Web Development

Updated Jun 5th, 2022


NoSQL document database. Atlas is the Cloud, Compass is the local GUI. Installing the shell is probably worth it. Apparently upgrading your MongoDB or updating it is not the easiest task?

So Many Drivers/Versions

The docs are bit of a mess because there are many drivers for different languages and versions for each of those. I’m typically looking at the Node driver with latest docs here.


If you are getting weird errors or queries are not returning results as expected it may be related to this. For example, you may need to run a map to run the “toString” on any of these mongo-generated unique ids. And when trying to match an id that is a simple string to an id you need to import and create a new instance of that MongoId. For example:

let pets = await petsCollection.find({ petId: new ObjectId(sessionId) }).toArray()

Oh yeah and “toArray” resolves the promise and returns the result as an array.

Can you customize the name of the _id property?

Here is a stack overflow about customizing the value as long as it meets certain restrictions. The Mongo docs here explain that: “The field name _id is reserved for use as a primary key; its value must be unique in the collection, is immutable, and may be of any type other than an array.” So no.

Query Versus Aggregate Operations

Aggregate is faster, sends less data over the wire but you have to learn the syntax.

Aggregate Operations

I need to dig deeper into when this is necessary. Seems powerful. Also fairly confusing, mostly because the docs are a fire hose of too much information.

For example. Given a username and I need to look up an id and then use that id to find items in a different collection I could do a await a “findOne” and then a “find.”

Or can you use aggregate operations. Something like:

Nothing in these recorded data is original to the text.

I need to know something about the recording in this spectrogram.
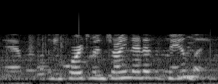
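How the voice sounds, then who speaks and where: A woman's voice: high voice, very fast, narrow, tinny audio. A woman giving casual interview answers as a passenger, with an old-time radio filter on her voice. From Illinois, US. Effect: 1940s radio filter. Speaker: train passenger. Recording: loud train noise behind the voice.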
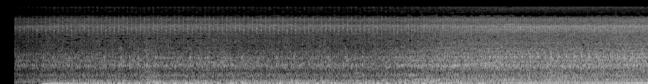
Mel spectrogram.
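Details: Hyundai i10 Magna at idle: fast, fairly even tick of about four per second over the engine; owner attributes it to timing-side noise and AC compressor noise, unconfirmed. Engine ticking noise.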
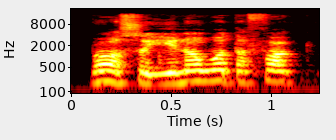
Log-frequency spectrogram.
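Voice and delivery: usual speaking voice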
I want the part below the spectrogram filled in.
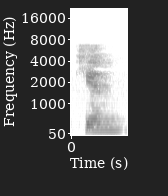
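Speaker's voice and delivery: quién rising high at the end; rising question tune. Shown as a demonstration. Teacher showing students the question tune, rising pitch. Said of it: "The sound goes up".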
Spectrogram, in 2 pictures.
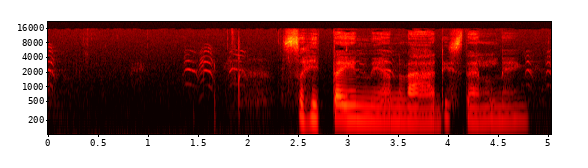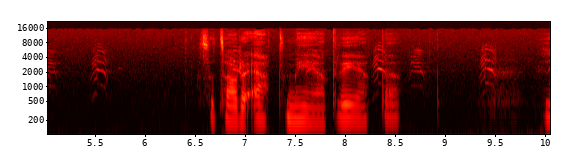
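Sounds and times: faint distant bird calls: 0:00.0 - 0:02.3, 0:04.4 - 0:06.2, 0:08.1 - 0:10.0.

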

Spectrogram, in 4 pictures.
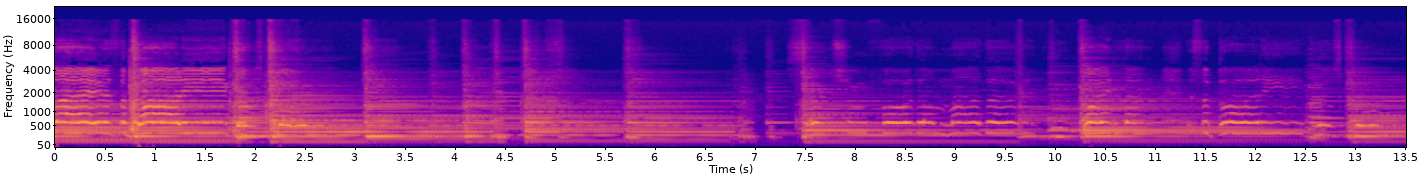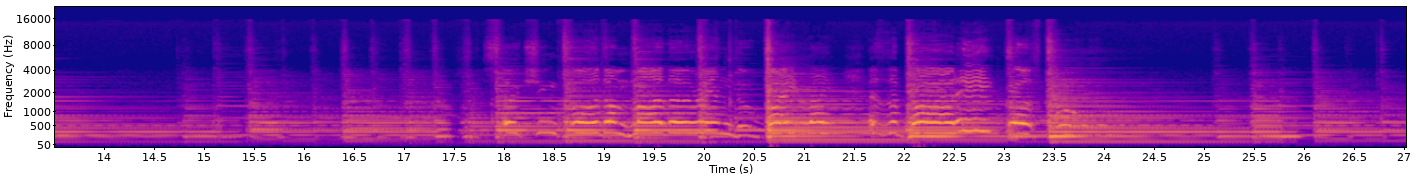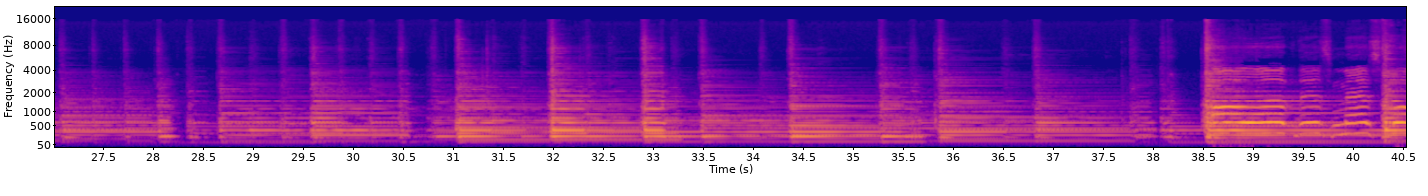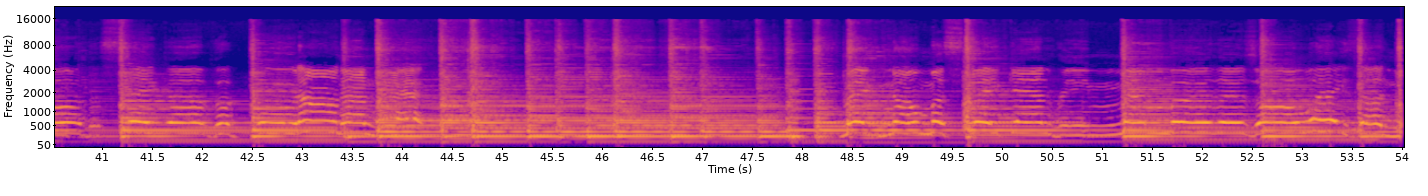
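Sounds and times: person singing: 0:00.0 - 0:05.4, 0:07.1 - 0:14.6, 0:17.6 - 0:24.8, 0:38.5 - 0:54.0
acoustic guitar strumming: 0:00.0 - 0:54.0.

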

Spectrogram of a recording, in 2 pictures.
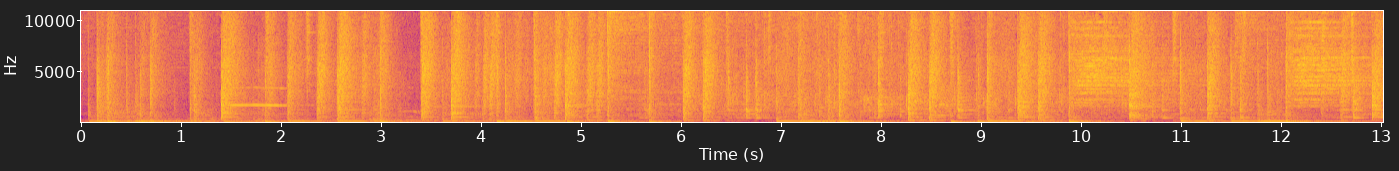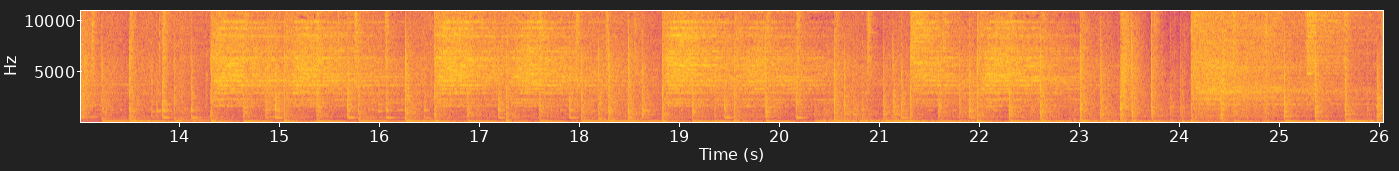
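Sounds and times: jazz drum kit: 0:00.0 - 0:26.0.

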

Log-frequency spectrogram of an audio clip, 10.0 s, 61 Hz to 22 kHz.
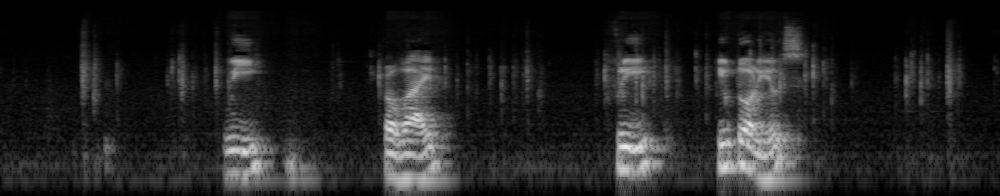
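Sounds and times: faint keyboard typing: 0:00.0 - 0:02.4, 0:03.1 - 0:10.0.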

let cars = await usersCollection
          // look up id from users given the username
          { $match: { username: username } },
          { $lookup: { from: "cars", localField: "_id", foreignField: "authorId", as: "carDocument" } },
          { $unwind: "$carDocument" },
            $project: {
              description: 1,
              createdDate: 1,
              username: 1,
              // kind of merge the two together
              cars: {
                description: "$carDocument.description",
                price: "$carDocument.price",
                miles: "$carDocument.miles",
                link: "$"

To Mongoose or Not Mongoose?

As of now I like rolling without it.

Connection Pooling With NextJS

A good place to start is MongoDB’s intro to pooling here and Vercel’s post on databases here.

And mongoDB article here (outdated).

The key to remember is that NextJS is a serverless environment. This means you need to open and close any connection, which results in a lot of connections, so you will want to take advantage of “connection pooling.”

The Next docs say you may reach for PgBouncer for this.

Look to the Example With Mongo DB

Link here

Article from MongoDb here where they discuss this example “follows MongoDB best practices for connectivity, connection pool monitoring, and querying.”

Node Driver Docs here

The magic:

import { MongoClient } from 'mongodb'
const uri = process.env.MONGODB_URI
const options = {}
let client
let clientPromise
if (!process.env.MONGODB_URI) {
  throw new Error('Please add your Mongo URI to .env.local')
if (process.env.NODE_ENV === 'development') {
  // In development mode, use a global variable so that the value
  // is preserved across module reloads caused by HMR (Hot Module Replacement).
  if (!global._mongoClientPromise) {
    client = new MongoClient(uri, options)
    global._mongoClientPromise = client.connect()
  clientPromise = global._mongoClientPromise
} else {
  // In production mode, it's best to not use a global variable.
  client = new MongoClient(uri, options)
  clientPromise = client.connect()
// Export a module-scoped MongoClient promise. By doing this in a
// separate module, the client can be shared across functions.
export default clientPromise

Note: next start and next build will set NODE_ENV to production by default, but if there’s a custom NODE_ENV it won’t be replaced.


Vercel docs on caching here.

The mongodb article from the previous section is outdated and references a utility file that is no longer around.

This is an alternative setup with caching here.


This solves the issue. Server side render a reasonable amount and ping API for more using “skip” and “limit”

A good tutorial here

Scaling MongoDb

Is the number of simultaneous connections a thing? What is the slowing and breaking point?